    Simms's Poems: Areytos or Songs and Ballads of the South with Other Poems

    Antebellum Period | Poetry | Russell & Jones | 1860
                Published in 1846 by John Russell in Charleston, SC, Areytos was also titled Songs of the South, because all the poems dealt with subject matter related to the southern United States.  Many had been published previously in various periodicals.[1] Simms issued this collection on the heels of his Grouped Thoughts and Scattered Fancies.
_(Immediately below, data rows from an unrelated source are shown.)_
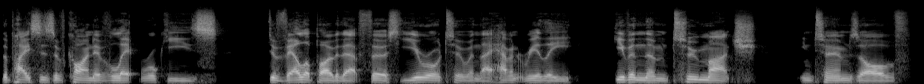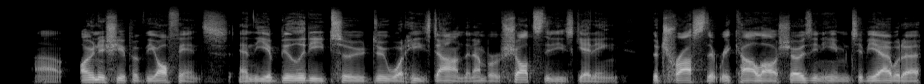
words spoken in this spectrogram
the Pacers have kind of let rookies develop over that first year or two, and they haven't really given them too much in terms of uh, ownership of the offense and the ability to do what he's done, the number of shots that he's getting, the trust that Rick Carlisle shows in him to be able to,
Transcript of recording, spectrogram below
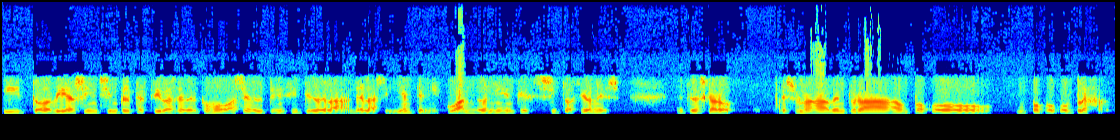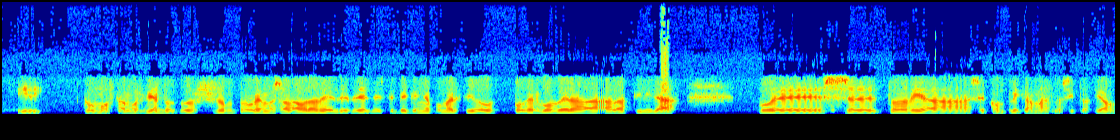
y, todavía sin, sin perspectivas de ver cómo va a ser el principio de la, de la siguiente, ni cuándo, ni en qué situaciones. Entonces, claro, es una aventura un poco, un poco compleja y como estamos viendo, todos son problemas a la hora de, de, de este pequeño comercio poder volver a, a la actividad pues eh, todavía se complica más la situación.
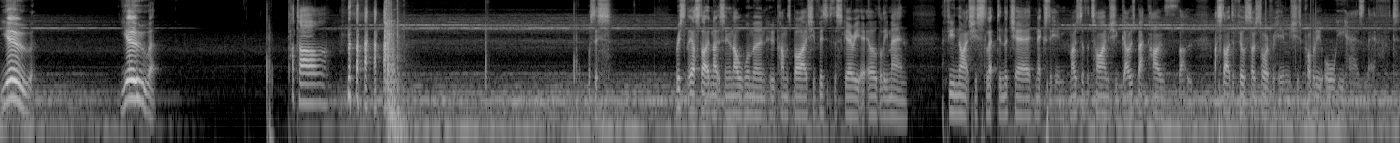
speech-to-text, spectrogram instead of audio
You! You! Ta-ta! What's this? Recently I started noticing an old woman who comes by. She visits the scary elderly man. A few nights she slept in the chair next to him. Most of the time she goes back home though I started to feel so sorry for him. She's probably all he has left.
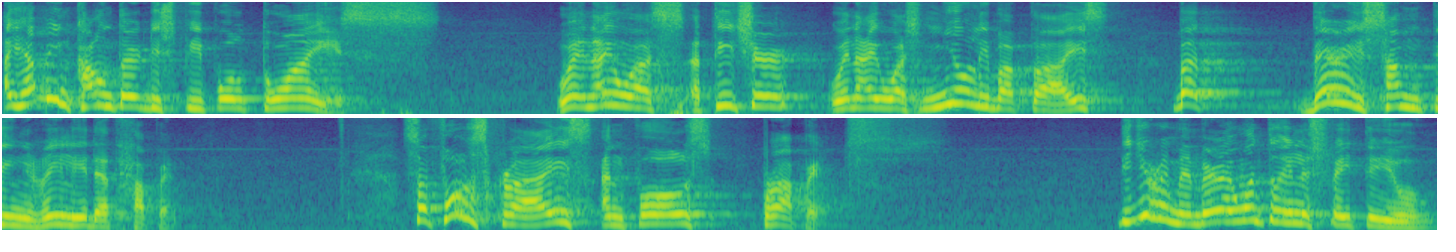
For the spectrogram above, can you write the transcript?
I have encountered these people twice. When I was a teacher, when I was newly baptized, but there is something really that happened. So false Christ and false prophets. Did you remember? I want to illustrate to you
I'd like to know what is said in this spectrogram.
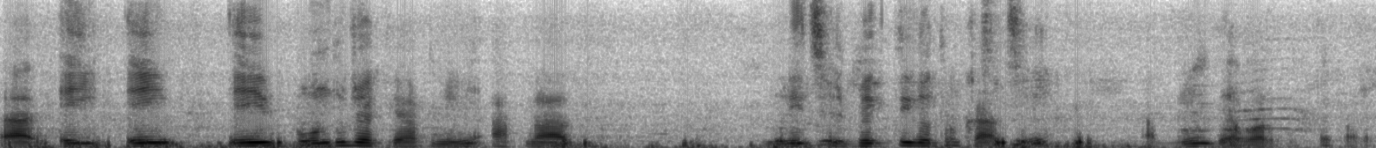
আর এই এই এই বন্ধুটাকে আপনি আপনার নিজের ব্যক্তিগত কাজে আপনি ব্যবহার করতে পারেন।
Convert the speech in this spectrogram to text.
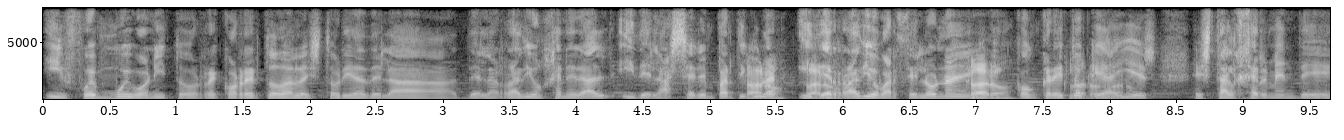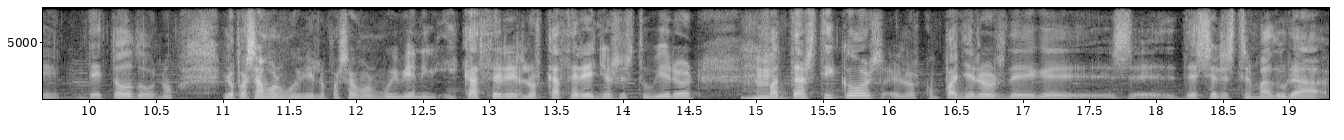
y fue muy bonito recorrer toda la historia de la, de la radio en general y de la SER en particular Claro, y de claro. Radio Barcelona en, Claro, en concreto, que ahí es, está el germen de, de todo, ¿no? Lo pasamos muy bien, lo pasamos muy bien. Y, y Cáceres, bien. los cacereños estuvieron fantásticos, eh, los compañeros de, de SER Extremadura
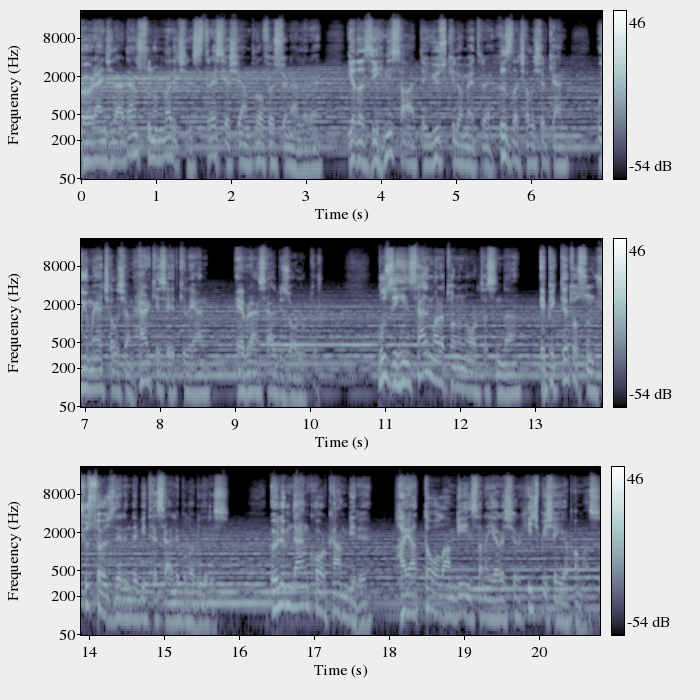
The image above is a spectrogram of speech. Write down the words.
öğrencilerden sunumlar için stres yaşayan profesyonellere ya da zihni saatte 100 kilometre hızla çalışırken uyumaya çalışan herkesi etkileyen evrensel bir zorluktur. Bu zihinsel maratonun ortasında Epiktetos'un şu sözlerinde bir teselli bulabiliriz. Ölümden korkan biri, hayatta olan bir insana yaraşır hiçbir şey yapamaz.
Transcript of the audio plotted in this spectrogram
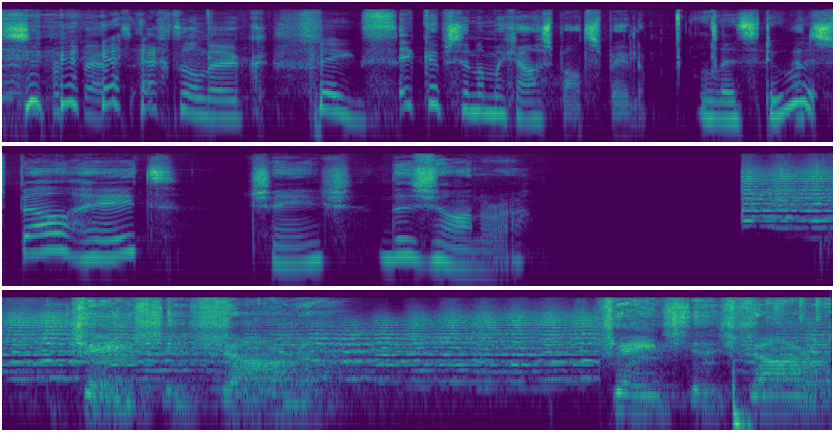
Super vet. Echt heel leuk. Thanks. Ik heb zin om met jou een spel te spelen. Let's do Het it. spel heet Change the Genre. Change the genre. Change the genre.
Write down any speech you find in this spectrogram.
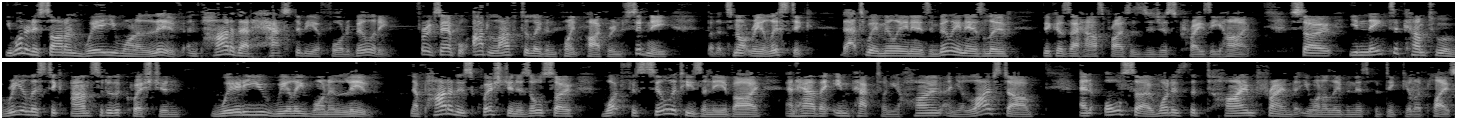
you want to decide on where you want to live, and part of that has to be affordability. For example, I'd love to live in Point Piper in Sydney, but it's not realistic. That's where millionaires and billionaires live because their house prices are just crazy high. So you need to come to a realistic answer to the question where do you really want to live? Now, part of this question is also what facilities are nearby and how they impact on your home and your lifestyle, and also what is the time frame that you want to live in this particular place.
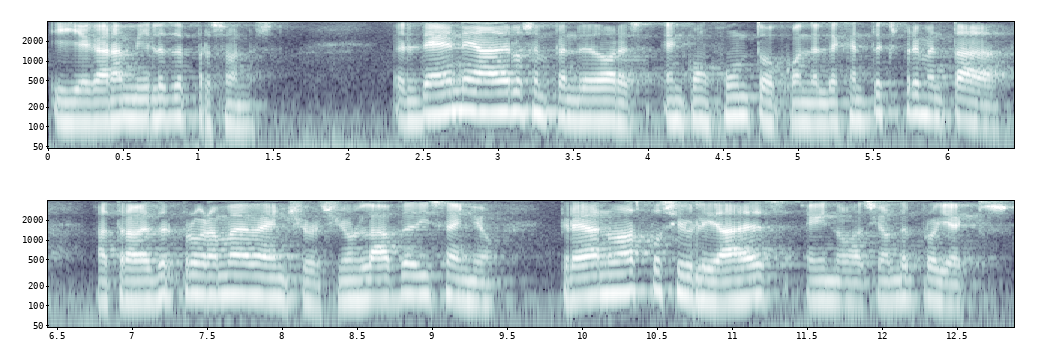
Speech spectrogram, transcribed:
y llegar a miles de personas. El DNA de los emprendedores, en conjunto con el de gente experimentada, a través del programa de Ventures y un lab de diseño, crea nuevas posibilidades e innovación de proyectos.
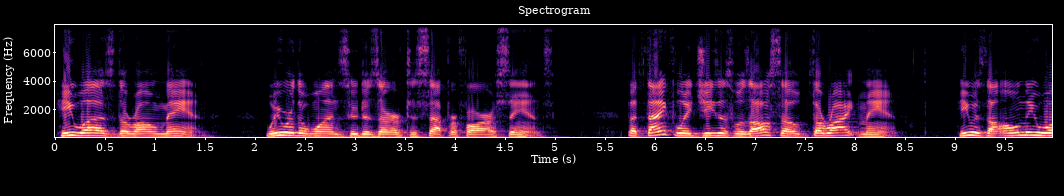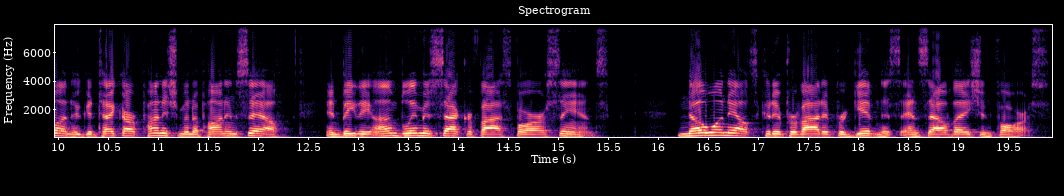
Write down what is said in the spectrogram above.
He was the wrong man. We were the ones who deserved to suffer for our sins. But thankfully, Jesus was also the right man. He was the only one who could take our punishment upon himself and be the unblemished sacrifice for our sins. No one else could have provided forgiveness and salvation for us.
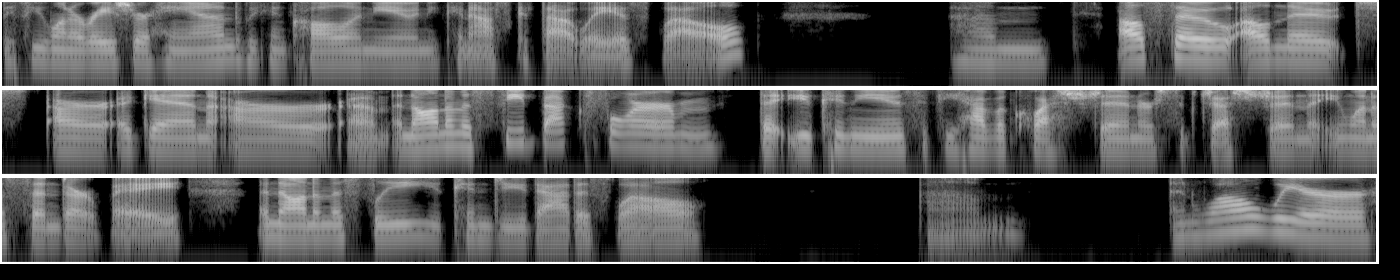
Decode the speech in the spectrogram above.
if you want to raise your hand, we can call on you and you can ask it that way as well. Um, also, I'll note our, again, our um, anonymous feedback form that you can use if you have a question or suggestion that you want to send our way anonymously, you can do that as well. Um, and while we're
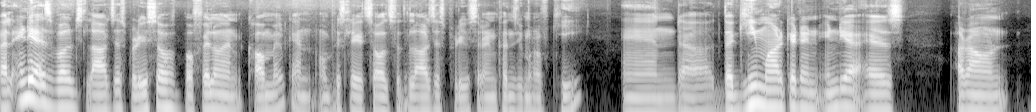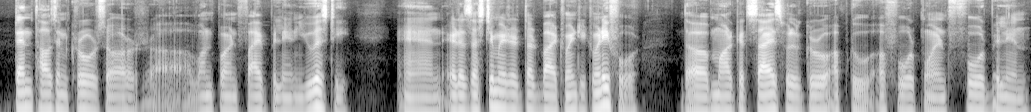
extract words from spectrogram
Well, India is world's largest producer of buffalo and cow milk, and obviously it's also the largest producer and consumer of ghee. And uh, the ghee market in India is around 10,000 crores or uh, 1.5 billion USD. And it is estimated that by 2024, the market size will grow up to a 4.4 billion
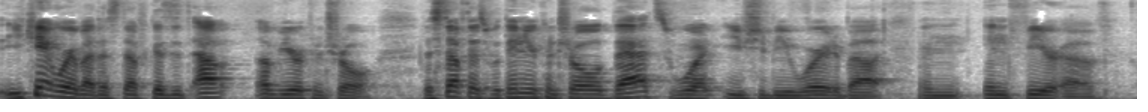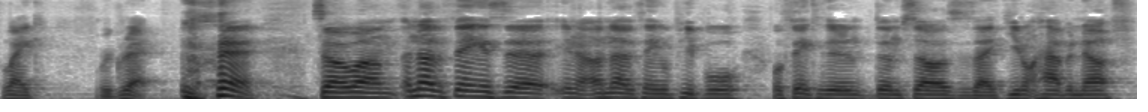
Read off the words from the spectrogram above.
you can't worry about that stuff because it's out of your control. The stuff that's within your control, that's what you should be worried about and in fear of, like regret. so um, another thing is, uh, you know, another thing people will think to themselves is like you don't have enough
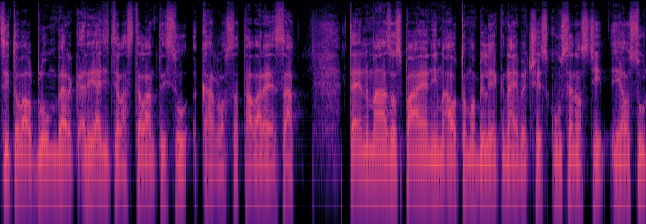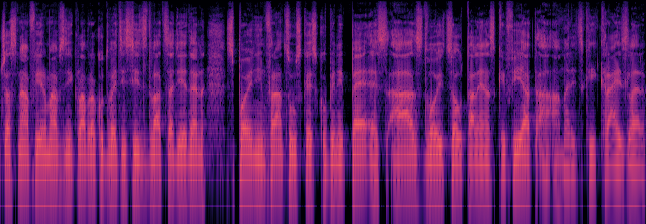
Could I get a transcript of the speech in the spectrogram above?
Citoval Bloomberg riaditeľa Stellantisu Carlosa Tavaresa. Ten má so spájaním automobiliek najväčšie skúsenosti. Jeho súčasná firma vznikla v roku 2021 spojením francúzskej skupiny PSA s dvojicou taliansky Fiat a americký Chrysler.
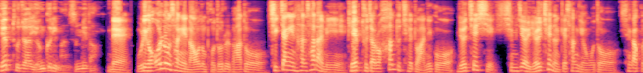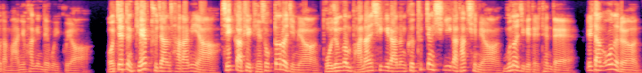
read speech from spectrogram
갭 투자 연끌이 많습니다. 네, 우리가 언론상에 나오는 보도를 봐도 직장인 한 사람이 갭 투자로 한두 채도 아니고 몇 채씩 심지어 열 채 넘게 산 경우도 생각보다 많이 확인되고 있고요. 어쨌든 갭 투자한 사람이야 집값이 계속 떨어지면 보증금 반환 시기라는 그 특정 시기가 닥치면 무너지게 될 텐데 일단 오늘은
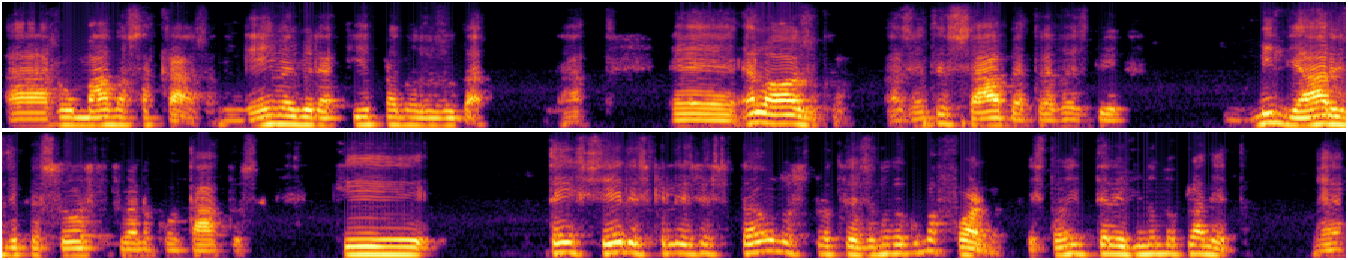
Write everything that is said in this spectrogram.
arrumar nossa casa. Ninguém vai vir aqui para nos ajudar. Tá? É, é lógico, a gente sabe, através de milhares de pessoas que tiveram contatos, que tem seres que eles estão nos protegendo de alguma forma, estão intervindo no planeta. Né?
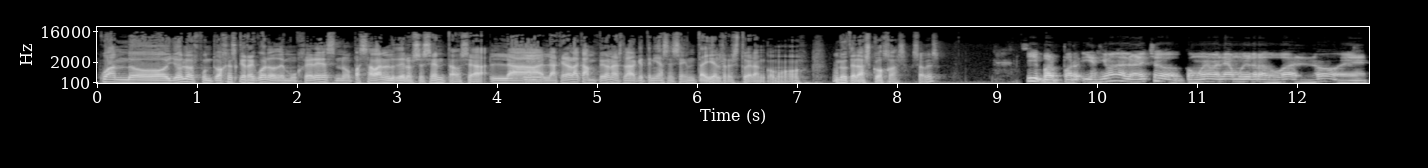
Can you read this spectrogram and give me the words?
cuando yo los puntuajes que recuerdo de mujeres no pasaban de los 60. O sea, la, Sí. la que era la campeona es la que tenía 60 y el resto eran como no te las cojas, ¿sabes? Sí, por, por- y encima lo han hecho como una manera muy gradual, ¿no? Eh,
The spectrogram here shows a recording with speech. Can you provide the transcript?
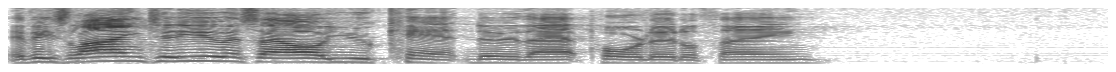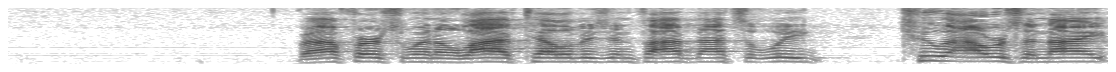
If he's lying to you and say, "Oh, you can't do that, poor little thing." When I first went on live television five nights a week, two hours a night,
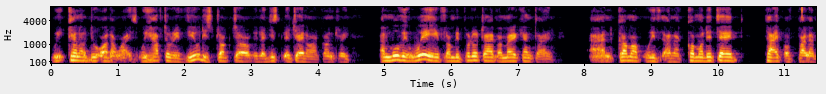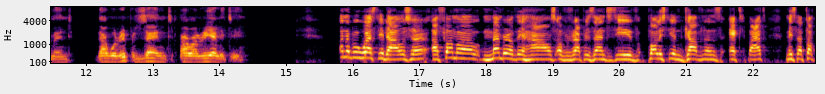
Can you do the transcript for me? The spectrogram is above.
We cannot do otherwise. We have to review the structure of the legislature in our country and move away from the prototype American type and come up with an accommodated type of parliament that will represent our reality. Honorable West Idahosa, a former member of the House of Representative, policy and governance expert, Mr. Tope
A Collection of Sonnets.[2]  Thinking of himself primarily as a poet and wanting to secure his place as one of America’s best, he followed the publications of Grouped Thoughts (1845) and Areytos (1846) with five other volumes of poetry, all published ...
    The Ghost of My Husband: A Tale of The Crescent City

    The Ghost of My Husband: A Tale of The Crescent City

    Antebellum Period | Novella | Chapman & Company | 1866
                    Marie de Berniere: A Tale of the Crescent City is a collection of stories published in 1853 by Lippincott, Grambo, and Co. of Philadelphia.  In addition to the title story, the collection includes “The Maroon” and “Maize in Milk.”  Each story was published serially prior to the collection and gradually expanded from its serial version into novella form.  In a 20 June 1853 to James Henry Hammond, Simms mentioned “collecting my scattered novellettes & tales.  You have probably seen ‘Marie de Berniere &c.’ This will be followed up by other vols. of similar ...
    The History of South Carolina, from its First European Discovery to its Erection into a Republic

    The History of South Carolina, from its First European Discovery to its Erection into a Republic

    Antebellum Period | History | Redfield | 1860
                Believing it “necessary to the public man, as to the pupil,” Simms undertook The History of South Carolina explicitly for the education of the state’s young people, so as to tell them the vibrant history of the state and the distinguished accomplishments of her leaders.[1]  There is evidence to suggest that Simms was particularly motivated to write such a history in order to provide an historical account of South Carolina and notable South Carolinians, to his eldest child Augusta, who was attending boarding school in Massachusetts in the late 1830s.[2]  Simms seemingly ...
    The Letters of William Gilmore Simms. Vol. 5

    The Letters of William Gilmore Simms. Vol. 5

    Antebellum Period | Correspondence | U of South Carolina P | 1956
                In his lifetime, William Gilmore Simms “was the author of thirty-four works of fiction, nineteen volumes of poetry, three of drama, three anthologies, three volumes of history, two of geography, six of biography, and twelve of reviews, miscellanies and addresses, a total of eighty-two volumes.”[1]  The estimate of the output was impressive, if not quite complete.[2]  Regardless, Simms’s influence was unparalleled.  No mid-nineteenth-century writer and editor did more to frame white southern self-identity and nationalism, shape southern historical consciousness, or foster ...